●

The system dynamics, reward function and disturbance probability distribution are unknown Instead, we have access to a sample of one-step system transitions:

Formalization Artificial trajectories ●

Artificial trajectories are (ordered) sequences of elementary pieces of trajectories:

Artificial Trajectories: What For? ●

Artificial trajectories can help for: −

Estimating the performances of policies

−

Computing performance guarantees

−

Computing safe policies

−

Choosing how to generate additional transitions

Conclusions Stochastic setting MFMC: estimator of the expected return Bias / variance analysis Illustration

Continuous action space on Bounds the return Convergence

Estimator of the VaR

Deterministic setting Finite action space CGRL Sampling Convergence strategy properties + additional Illustration Illustration

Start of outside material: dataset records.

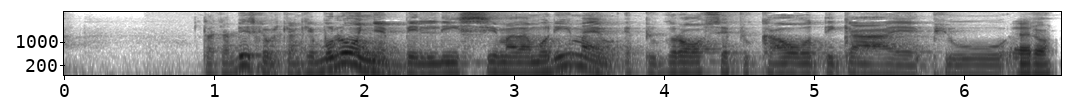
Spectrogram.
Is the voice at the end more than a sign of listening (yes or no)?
yes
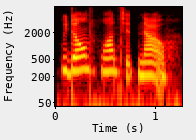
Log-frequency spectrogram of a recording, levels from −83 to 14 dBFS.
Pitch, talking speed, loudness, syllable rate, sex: 245 Hz, 235 wpm, -20 LUFS, 4.5 syllables/s, female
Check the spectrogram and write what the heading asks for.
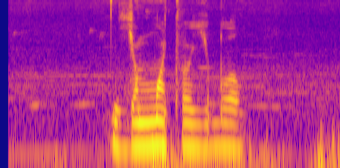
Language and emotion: Russian, angry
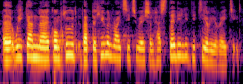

References "Batch mode reinforcement learning based on the synthesis of artificial trajectories". R. Fonteneau, S.A. Murphy, L. Wehenkel and D. Ernst. Annals of Operations Research, 208 (1), 383-416, 2013. "Generating informative trajectories by using bounds on the return of control policies". R. Fonteneau, S.A. Murphy, L. Wehenkel and D. Ernst. Proceedings of the Workshop on Active Learning and Experimental Design 2010 (in conjunction with AISTATS 2010), 2-page highlight paper, Chia Laguna, Sardinia, Italy, May 16, 2010. "Model-free Monte Carlo-like policy evaluation". R. Fonteneau, S.A. Murphy, L. Wehenkel and D. Ernst. In Proceedings of The Thirteenth International Conference on Artificial Intelligence and Statistics (AISTATS 2010), JMLR W&CP 9, pp 217-224, Chia Laguna, Sardinia, Italy, May 13-15, 2010. "A cautious approach to generalization in reinforcement learning". R. Fonteneau, S.A. Murphy, L. Wehenkel and D. Ernst. Proceedings of The International Conference on Agents and Artificial Intelligence (ICAART 2010), 10 pages, Valencia, Spain, January 22-24, 2010. "Inferring bounds on the performance of a control policy from a sample of trajectories". R. Fonteneau, S.A. Murphy, L. Wehenkel and D. Ernst. In Proceedings of The IEEE International Symposium on Adaptive Dynamic Programming and Reinforcement Learning (ADPRL 2009), 7 pages, Nashville, Tennessee, USA, 30 March-2 April, 2009. Acknowledgements to F.R.S – FNRS for its financial support.